---------- EXCERPTED RECORDS

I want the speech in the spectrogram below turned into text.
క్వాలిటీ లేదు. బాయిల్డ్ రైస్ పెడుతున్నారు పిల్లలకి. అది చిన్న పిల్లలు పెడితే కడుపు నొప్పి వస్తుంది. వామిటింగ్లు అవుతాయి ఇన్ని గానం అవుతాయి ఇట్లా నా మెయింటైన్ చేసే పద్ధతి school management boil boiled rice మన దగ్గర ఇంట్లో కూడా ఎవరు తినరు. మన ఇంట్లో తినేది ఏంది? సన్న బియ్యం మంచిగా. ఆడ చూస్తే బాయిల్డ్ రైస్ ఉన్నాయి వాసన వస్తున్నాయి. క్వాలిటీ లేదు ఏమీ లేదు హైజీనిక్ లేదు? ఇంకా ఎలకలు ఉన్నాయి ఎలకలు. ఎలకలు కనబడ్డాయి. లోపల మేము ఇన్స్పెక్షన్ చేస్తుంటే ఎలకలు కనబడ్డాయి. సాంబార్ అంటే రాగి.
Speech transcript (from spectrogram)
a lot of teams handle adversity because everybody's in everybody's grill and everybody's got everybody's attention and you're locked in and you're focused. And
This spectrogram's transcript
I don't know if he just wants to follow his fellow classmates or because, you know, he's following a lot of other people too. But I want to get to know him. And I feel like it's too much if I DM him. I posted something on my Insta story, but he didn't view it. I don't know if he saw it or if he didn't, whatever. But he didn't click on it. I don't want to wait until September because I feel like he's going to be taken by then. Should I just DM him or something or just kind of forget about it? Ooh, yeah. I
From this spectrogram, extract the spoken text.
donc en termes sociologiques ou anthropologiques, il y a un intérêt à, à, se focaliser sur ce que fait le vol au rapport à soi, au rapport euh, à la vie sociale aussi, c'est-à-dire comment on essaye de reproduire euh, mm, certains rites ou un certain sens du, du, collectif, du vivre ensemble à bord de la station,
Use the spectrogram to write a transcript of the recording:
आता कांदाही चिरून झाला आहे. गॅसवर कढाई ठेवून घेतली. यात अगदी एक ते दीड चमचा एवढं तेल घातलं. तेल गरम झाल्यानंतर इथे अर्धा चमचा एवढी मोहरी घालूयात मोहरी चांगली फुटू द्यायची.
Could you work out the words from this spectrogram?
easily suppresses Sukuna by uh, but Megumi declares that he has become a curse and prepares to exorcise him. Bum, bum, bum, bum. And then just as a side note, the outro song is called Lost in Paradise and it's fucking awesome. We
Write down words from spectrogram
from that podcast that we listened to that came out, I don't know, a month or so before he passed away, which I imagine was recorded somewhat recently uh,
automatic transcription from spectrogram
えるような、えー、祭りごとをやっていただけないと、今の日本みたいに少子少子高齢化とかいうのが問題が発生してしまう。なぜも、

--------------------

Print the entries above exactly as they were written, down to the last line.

SOLUTION BELOW:
I want the speech in the spectrogram below turned into text.
క్వాలిటీ లేదు. బాయిల్డ్ రైస్ పెడుతున్నారు పిల్లలకి. అది చిన్న పిల్లలు పెడితే కడుపు నొప్పి వస్తుంది. వామిటింగ్లు అవుతాయి ఇన్ని గానం అవుతాయి ఇట్లా నా మెయింటైన్ చేసే పద్ధతి school management boil boiled rice మన దగ్గర ఇంట్లో కూడా ఎవరు తినరు. మన ఇంట్లో తినేది ఏంది? సన్న బియ్యం మంచిగా. ఆడ చూస్తే బాయిల్డ్ రైస్ ఉన్నాయి వాసన వస్తున్నాయి. క్వాలిటీ లేదు ఏమీ లేదు హైజీనిక్ లేదు? ఇంకా ఎలకలు ఉన్నాయి ఎలకలు. ఎలకలు కనబడ్డాయి. లోపల మేము ఇన్స్పెక్షన్ చేస్తుంటే ఎలకలు కనబడ్డాయి. సాంబార్ అంటే రాగి.
Speech transcript (from spectrogram)
a lot of teams handle adversity because everybody's in everybody's grill and everybody's got everybody's attention and you're locked in and you're focused. And
This spectrogram's transcript
I don't know if he just wants to follow his fellow classmates or because, you know, he's following a lot of other people too. But I want to get to know him. And I feel like it's too much if I DM him. I posted something on my Insta story, but he didn't view it. I don't know if he saw it or if he didn't, whatever. But he didn't click on it. I don't want to wait until September because I feel like he's going to be taken by then. Should I just DM him or something or just kind of forget about it? Ooh, yeah. I
From this spectrogram, extract the spoken text.
donc en termes sociologiques ou anthropologiques, il y a un intérêt à, à, se focaliser sur ce que fait le vol au rapport à soi, au rapport euh, à la vie sociale aussi, c'est-à-dire comment on essaye de reproduire euh, mm, certains rites ou un certain sens du, du, collectif, du vivre ensemble à bord de la station,
Use the spectrogram to write a transcript of the recording:
आता कांदाही चिरून झाला आहे. गॅसवर कढाई ठेवून घेतली. यात अगदी एक ते दीड चमचा एवढं तेल घातलं. तेल गरम झाल्यानंतर इथे अर्धा चमचा एवढी मोहरी घालूयात मोहरी चांगली फुटू द्यायची.
Could you work out the words from this spectrogram?
easily suppresses Sukuna by uh, but Megumi declares that he has become a curse and prepares to exorcise him. Bum, bum, bum, bum. And then just as a side note, the outro song is called Lost in Paradise and it's fucking awesome. We
Write down words from spectrogram
from that podcast that we listened to that came out, I don't know, a month or so before he passed away, which I imagine was recorded somewhat recently uh,
automatic transcription from spectrogram
えるような、えー、祭りごとをやっていただけないと、今の日本みたいに少子少子高齢化とかいうのが問題が発生してしまう。なぜも、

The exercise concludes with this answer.